How would you characterize the steps you've made toward open source thus far? Baby steps? Entry level?
Apart from video games, I'm a really big football fan. After February I really don't watch TV anymore. So I see us as being like on the 30-yard line.
We're on our 30; we have 70 yards to go. In 1996 Bill Gates had to send the Internet tidal wave e-mail to turn the company around. And by 2005 every single product in the company had embraced Internet models. So we went from "missed it" to "completely got it; it's just part of the fabric." To me that's the end zone, that's the touchdown.
I think in 2005 it was pretty reasonable to say we missed open source. In, I think, 2015 we should be doing a touchdown dance. Right now we're three years into it. I'm pretty happy with what we've been able to get done this year with the things we're announcing. So it's not a beginning; we've already begun. It's not an ending; we're not close. But it's good progress. Sometimes you just have to have a pretty good ground game-get 2 yards and 3 yards at a time.
So what's the touchdown?
I can't say for sure yet. I'll know it when I see it.
Microsoft: Irrelevant, Evil or Eternally Optimistic?
All right, so back to the perception issue. Some people say Microsoft's irrelevant, others say you're evil. What are you?

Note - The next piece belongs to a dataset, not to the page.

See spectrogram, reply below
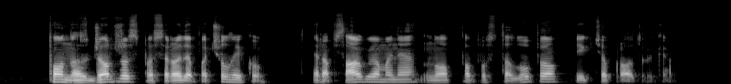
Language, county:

We are eternally optimistic. We're the world's largest software company. We believe that it's the purpose of software to bring to life hardware, wherever it is. So we have a really clear and coherent self-image and mission and purpose. We are bringing the magic of software to every device; everywhere there's a chip we'll be writing software for it. And we'll be working to make it really, really good-quality software. Right now we're in a position where we can deliver some pretty amazing experiences.
I just came out of MGX in Atlanta and watching some of the demonstrations that we'll be showing at PDC [Microsoft's Professional Developers Conference] and that we'll be showing later this year of the future of Office, of the future of the operating system platform.
There are pretty amazing, connected, social computing experiences that take the software that you already know how to use and make it work better. Like almost just waving a wand and saying, "Make Excel a social computing environment." Wow, that's pretty cool. I think in bringing that strategy, that sense of self-identity, that sense of optimism to how we partner with and contribute to developers worldwide-my little corner of the set of portfolios that Microsoft has got as strategies is applying that to open-source developers, to open-source licenses, to open-source practices. ... And seeing how we can be a really strong responsible participant.
And I get so much positive feedback that it really makes up for anything else I hear. When I talk with Jeremy Allison, when I talk with Mike Schroepfer, Mike Shaver and any other name that you choose to pick, or when I talked with Brian Behlendorf to get his sense of what he thought about the ASF sponsorship, [I get] such positive feedback. I'm OK that it takes awhile for a certain broader perception to come around. Perception always carries a tail.
The reason I brought that up is Brian Aker, one of the MySQL developers in the keynote earlier, said Microsoft is irrelevant.
I didn't attend. You have to remember he works with Sun.
And Sun knows they have to interoperate.
Yes, and we have a good partnership with Sun. As a matter of fact, I was the spokesperson on the Sun partnership. I come from a world where you have to make everything work together. I worked at BEA Systems for three years. Our business was very much a Sun business. I come from a point of view that says everything has got to work with everything, or else it's not worth doing.